Why Managing Energy, Not Time, Is the Key to ProductivityBy Homaira Kabir
It’s a new year and millions of us, determined to make a fresh start, are busily filling out productivity planners and feeling motivated to reach our goals by year’s end.
Except…we’ve been here before. This time last year, and perhaps the year before that (and maybe even the one before that) and we felt exactly the same. Many of us have been setting the same New Year’s goals for a while now, unable to carry that initial excitement and motivation all the way through.
Here’s why. Our desire to live fully is often based on our ability to manage our time. If only we woke up earlier, or exercised more efficiently, or planned and cooked our meals for the week ahead during the weekend—if only we made efficient use of every moment available to us, then we’d finally be able to master all our goals. Right? Well, not really. While making the most of our lives is certainly a worthwhile endeavor, trying to be productive all the time is inconsistent with the way we function as human beings.

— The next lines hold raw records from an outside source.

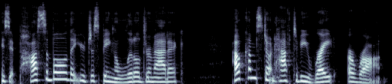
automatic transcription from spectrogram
is it possible that you're just being a little dramatic? Outcomes don't have to be right or wrong.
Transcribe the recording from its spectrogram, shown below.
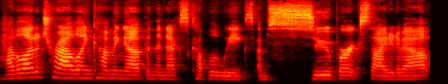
I have a lot of traveling coming up in the next couple of weeks. I'm super excited about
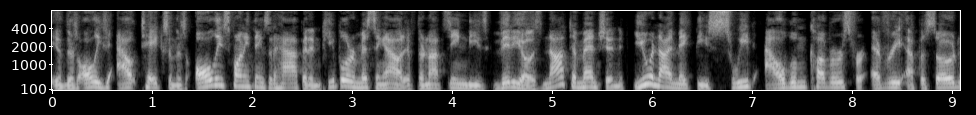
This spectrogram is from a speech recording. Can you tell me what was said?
you know, there's all these outtakes and there's all these funny things that happen and people are missing out if they're not seeing these videos. Not to mention, you and I make these sweet album covers for every episode.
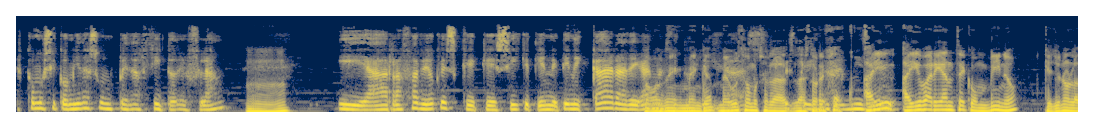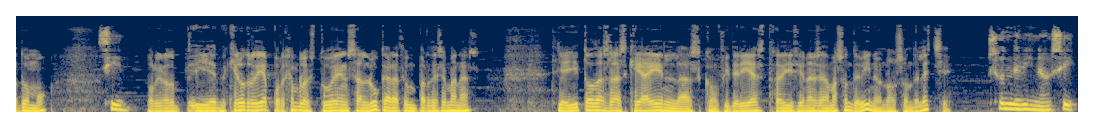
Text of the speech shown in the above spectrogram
es como si comieras un pedacito de flan. Y a Rafa veo que es que, que sí, que tiene, tiene cara de No, ganas me, de me gustan mucho la- Estoy las torrijas. Hay, hay variante con vino, que yo no la tomo, Sí, porque no- y es que el otro día, por ejemplo, estuve en Sanlúcar hace un par de semanas, y allí todas las que hay en las confiterías tradicionales además son de vino, no son de leche. son de vino, sí.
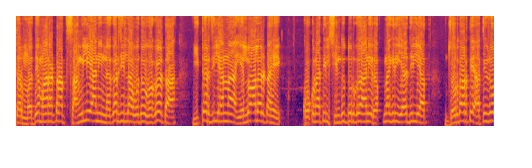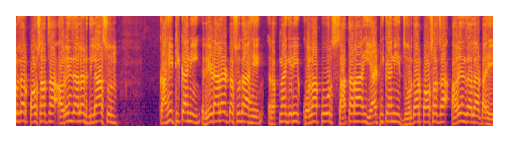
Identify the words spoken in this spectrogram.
तर मध्य महाराष्ट्रात सांगली आणि नगर जिल्हा वध वगळता इतर जिल्ह्यांना येलो अलर्ट आहे. कोकणातील सिंधुदुर्ग आणि रत्नागिरी या जिल्ह्यात जोरदार ते अतिजोरदार पावसाचा ऑरेंज अलर्ट दिला असून काही ठिकाणी रेड अलर्ट सुद्धा आहे. रत्नागिरी कोल्हापूर सातारा या ठिकाणी जोरदार पावसाचा ऑरेंज अलर्ट आहे.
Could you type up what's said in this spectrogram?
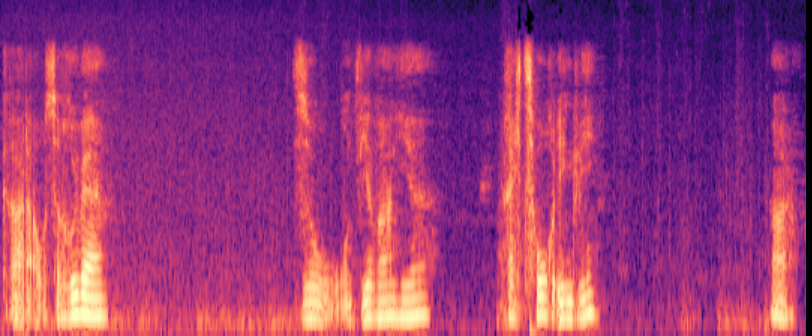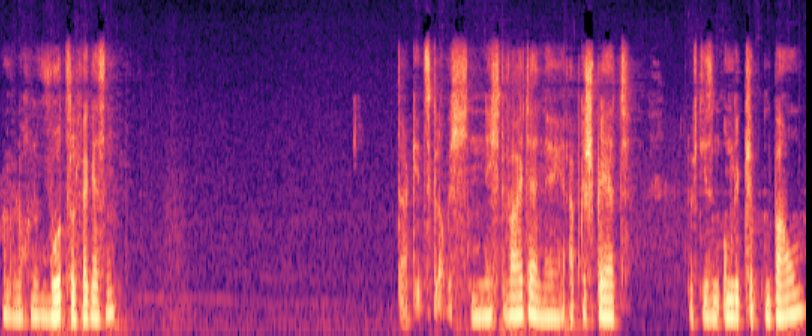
Geradeaus rüber. So, und wir waren hier rechts hoch irgendwie. Ah, haben wir noch eine Wurzel vergessen. Da geht's glaube ich nicht weiter. Nee, abgesperrt durch diesen umgekippten Baum.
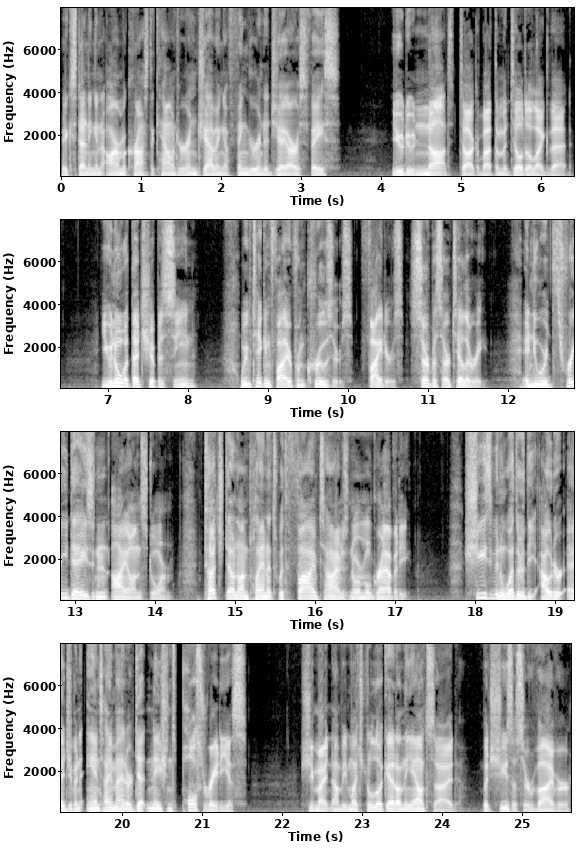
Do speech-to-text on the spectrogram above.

Wharton professor Adam Grant says that we all have periods of productivity and periods of procrastination. It's normal and it's healthy because slowing down allows our bodies to recover physically, mentally, and emotionally, so we can be at our peak performance during the next period of productivity. When we attempt to defy this basic principle, productivity declines, motivation wanes, and we fall behind. We then judge ourselves harshly, raise the bar higher, or compare ours